Another thing I noticed with my increased interest and love for cycling is that I am enjoying like never before books about cycling (experiences, adventures etc)…
I have just finished reading a lovely book by cyclist traveller Claude Marthaler, who went around the world in his bike on a trip that lasted 7 years! His website is here : )
The book I read is an Italian translation of the his French original, bought on my last trip back home. Published by Ediciclo Editore and titled “Lo zen e l’arte di andare in bicicletta”.
Claude is from Switzerland, born in 1960, with a passion for cycling since he was child. His way of writing is so gentle and calm, it takes you with him on his journey. I really enjoyed how he describes to the reader how the bike is seen/perceived by different countries especially the difference between the Western World and the Developing Countries.
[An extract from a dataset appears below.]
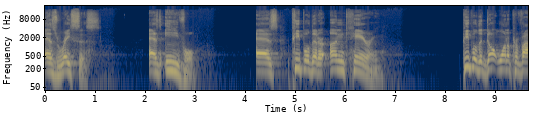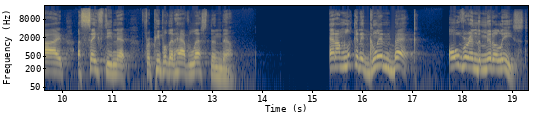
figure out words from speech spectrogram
as racist, as evil, as people that are uncaring, people that don't want to provide a safety net for people that have less than them. And I'm looking at Glenn Beck over in the Middle East.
In his experience in the Western World the bike is seen as a recreational tool, very rarely as a full mode of transport, even less as a long distance mode of transport (i.e. around the world!) and how those cyclists who take to travel the world with their bike are seen as eccentric and well off, in the developing countries instead the bike can be the most expensive possession and the only means to earn a living, this is done so by shear hard work, close to ‘torture’ as he describes it. I moan enough if I have to do a lil incline with a lil headwind, I should keep my lil mouth shut when thinking of, for example, the boda-boda of Uganda that he describes.
His writing strikes a chord for those who have or have gained a real affinity to cycling, where the bike has become an extension of their body (may this be fast/sport cycling or transport AtoB cycling).
I personally like this very much:
(translated by me from the Italian text, not the original French btw!)
You learn to cycle just like you learn to read and write. Cycling has become second nature to Man, after walking but before swimming. The bicycle that every child dreams of even before owning it, allows him to grow through the learning process of how to balance, of the initial effort, which brings reward and of the skills acquired for orientation; while to the adult the bike allows to retain a little of that childhood feeling and that original dream.
Unfortunately I cannot find an English version of the book, if you can read French or Italian you can get the book from Amazon. Let’s hope someone in the publishing world will see this book as a great opportunity and invest in it.
I cannot praise this book enough, I found myself laughing and nodding at many pages, but also felt inspired to push my cycling outside my local neighbourhood.
I am now reading “Bicycle Diaries”, by David Byrne but so far I am not so taken, I cannot really feel how his descriptions of the cities visited and explored by bike are indeed viewed with ‘bike eyes’, I still don’t feel captured by his writing, but I’ll give it till I finish the book to sum up any impressions ; )
Think this entry also qualifies for the LGRAB summer games – Part 2!